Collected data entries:
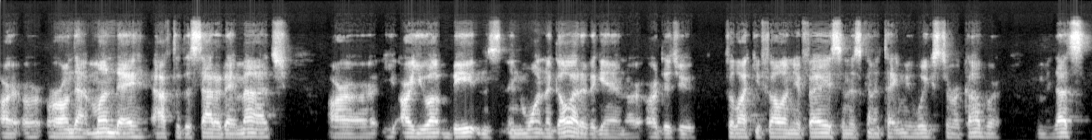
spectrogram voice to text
or, or, or on that monday after the saturday match are are you upbeat and, and wanting to go at it again, or, or did you feel like you fell on your face and it's going to take me weeks to recover? I mean, that's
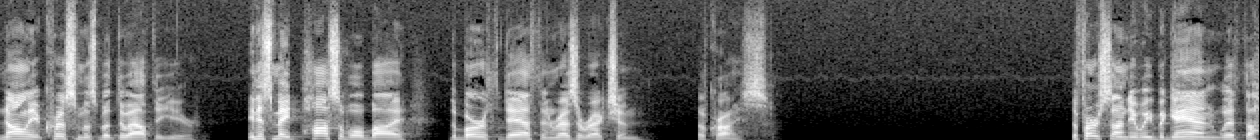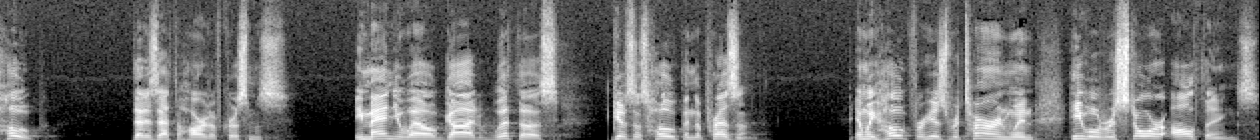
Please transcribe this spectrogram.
not only at Christmas, but throughout the year. And it's made possible by the birth, death, and resurrection of Christ. The first Sunday, we began with the hope that is at the heart of Christmas. Emmanuel, God with us, gives us hope in the present. And we hope for his return when he will restore all things.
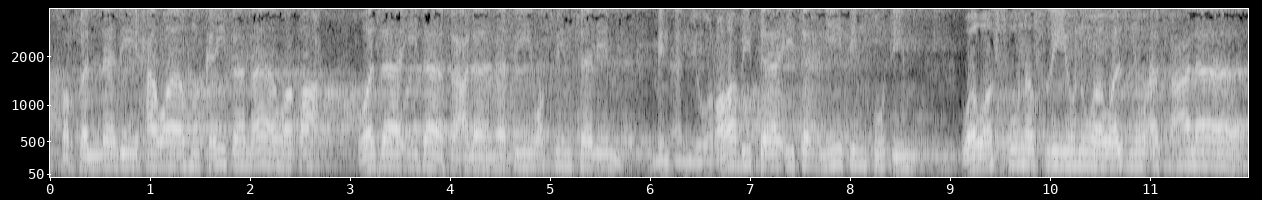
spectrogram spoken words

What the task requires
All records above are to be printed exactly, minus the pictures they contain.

Answer below
spectrogram voice to text
or, or, or on that monday after the saturday match are are you upbeat and, and wanting to go at it again, or, or did you feel like you fell on your face and it's going to take me weeks to recover? I mean, that's
Please transcribe this spectrogram.
not only at Christmas, but throughout the year. And it's made possible by the birth, death, and resurrection of Christ. The first Sunday, we began with the hope that is at the heart of Christmas. Emmanuel, God with us, gives us hope in the present. And we hope for his return when he will restore all things.
spectrogram spoken words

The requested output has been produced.